I am sympathetic to the above argument and I outlined my reasons earlier here. BlackRock also made mention earlier in the day that they don't see any major shifts by the BOJ, with expectations for any interest rate changes still anchored around March next year. Adding that Ueda has been rather pragmatic and conservative so far during his tenure, which I also agree.
Meanwhile, Mitsubishi UFJ also made the argument that perhaps Ueda's hawkish comments were intended to keep yen depreciation in check. And that is a point of view which I am open towards considering that Tokyo really does not have much else to fight back against a weakening yen over the last few weeks.
USD/JPY has rallied from 137 in July all the way to near 148 last week. And with rising Treasury yields and the dollar running hot, there's no real pushback against the upside pressure in USD/JPY - not least when the BOJ having previously kept kicking the can down the road in terms of opening up to policy changes.

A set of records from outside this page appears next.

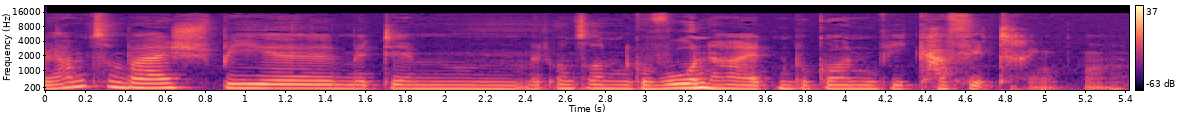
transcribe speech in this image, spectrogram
Wir haben zum Beispiel mit, dem, mit unseren Gewohnheiten begonnen, wie Kaffee trinken.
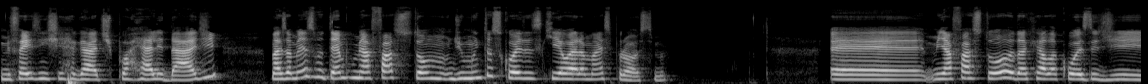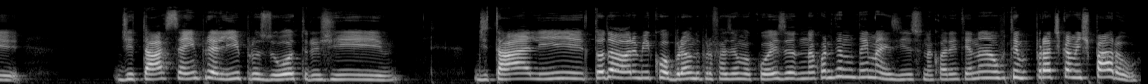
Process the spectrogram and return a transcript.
me fez enxergar, tipo, a realidade, mas ao mesmo tempo me afastou de muitas coisas que eu era mais próxima. É, me afastou daquela coisa de de estar tá sempre ali para os outros, de de estar tá ali toda hora me cobrando para fazer uma coisa. Na quarentena não tem mais isso. Na quarentena o tempo praticamente parou.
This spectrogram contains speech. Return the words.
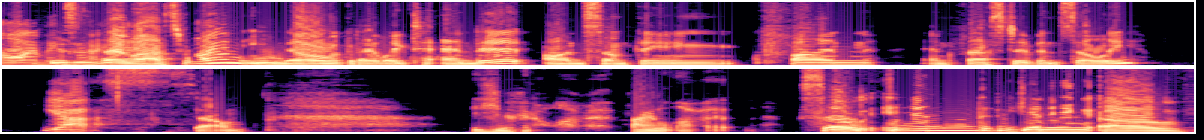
I'm This is my last one. You know that I like to end it on something fun and festive and silly. Yes. So you're gonna love it. I love it. So in the beginning of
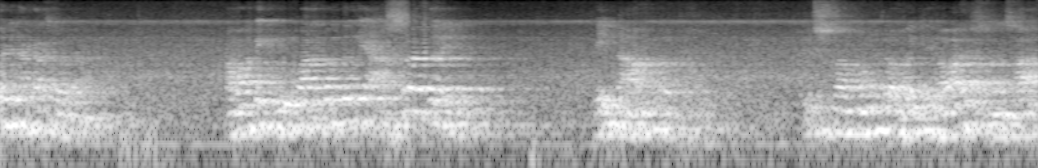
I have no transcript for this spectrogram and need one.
হয়ে টাকা চলবে না। আমাকে গুরুপাদকে আশ্রয় করে এই নাম কৃষ্ণ মন্ত্র হইতে হয় সংসার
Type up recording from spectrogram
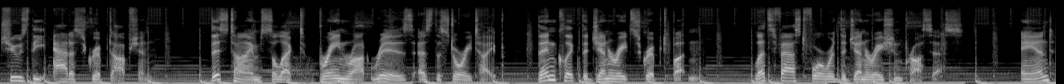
Choose the Add a Script option. This time, select Brainrot Rizz as the story type. Then click the Generate Script button. Let's fast forward the generation process. And,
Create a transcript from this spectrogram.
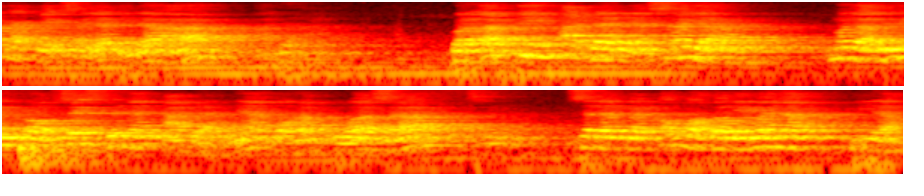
kakek saya tidak ada. Berarti adanya saya melalui proses dengan adanya orang tua saya. Sedangkan Allah bagaimana? Tidak.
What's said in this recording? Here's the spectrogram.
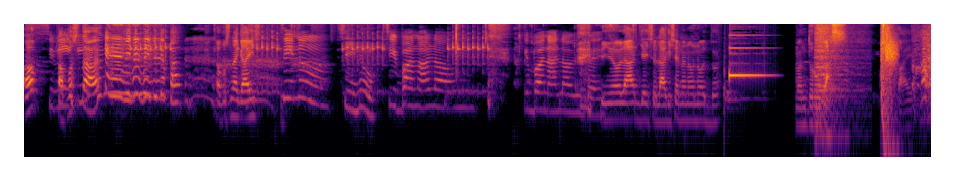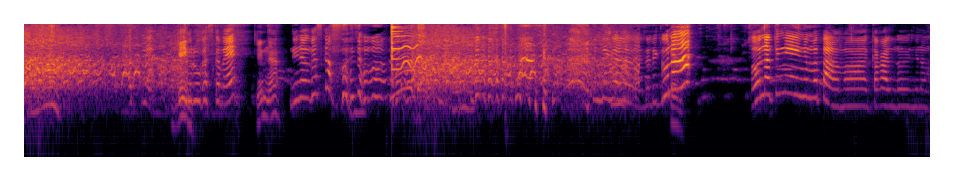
Up, Si tapos na. Maybe ka pa. Tapos na, guys. Sino? Sino? Si Ivana Alawi. Ivana Alawi, guys. Hindi na wala guys. So, lagi siya nanonood doon. Mandurugas. Babae. At may, Game. Turugas kami? Game na. Dinugas ka po sa mga. Hindi ka naman. Naligo na nga! Oo, natin ngayon yung mata. Magkakalo nyo ng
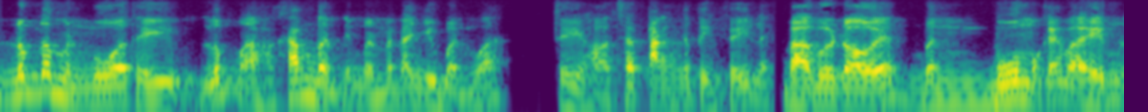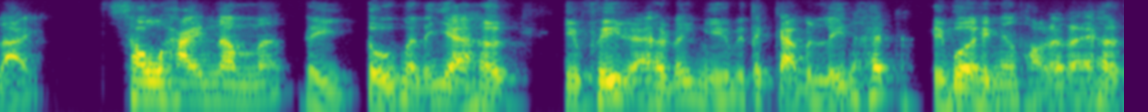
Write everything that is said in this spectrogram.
Lúc đó mình mua thì lúc mà họ khám bệnh cho mình mình đang nhiều bệnh quá thì họ sẽ tăng cái tiền phí lên. Và vừa rồi ấy, mình mua một cái bảo hiểm lại sau 2 năm á, thì tuổi mình nó già hơn nhưng phí rẻ hơn rất nhiều vì tất cả bệnh lý nó hết. Thì bảo hiểm nhân thọ nó rẻ hơn.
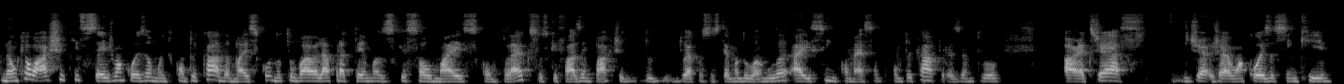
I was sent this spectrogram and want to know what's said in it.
Não que eu ache que seja uma coisa muito complicada, mas quando tu vai olhar para temas que são mais complexos, que fazem parte do, do, ecossistema do Angular, aí sim começa a complicar. Por exemplo, RxJS já, já é uma coisa assim que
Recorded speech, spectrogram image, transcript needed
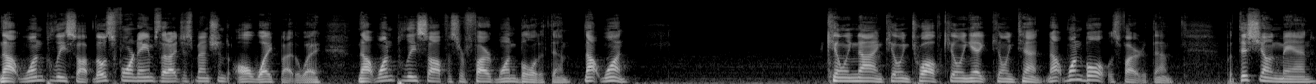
not one police officer, those four names that I just mentioned, all white, by the way, not one police officer fired one bullet at them. Not one. Killing nine, killing 12, killing eight, killing 10. Not one bullet was fired at them. But this young man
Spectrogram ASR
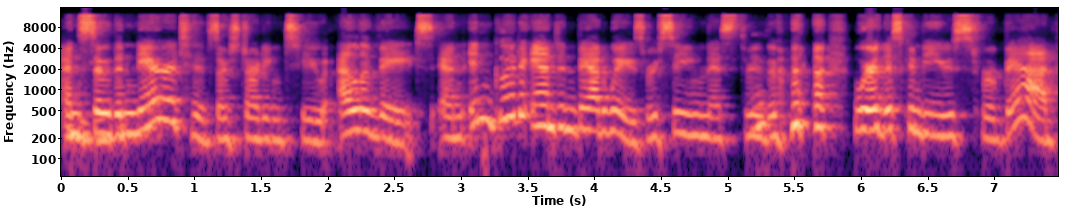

That being said, there are some that are taking the latest remarks by Ueda with more intent. Deutsche has revised their call on the BOJ and now expects yield curve control to be removed in October this year (previously April 2024) and that they see an end to the central banks' negative interest rate policy in January 2024 (previously December 2024).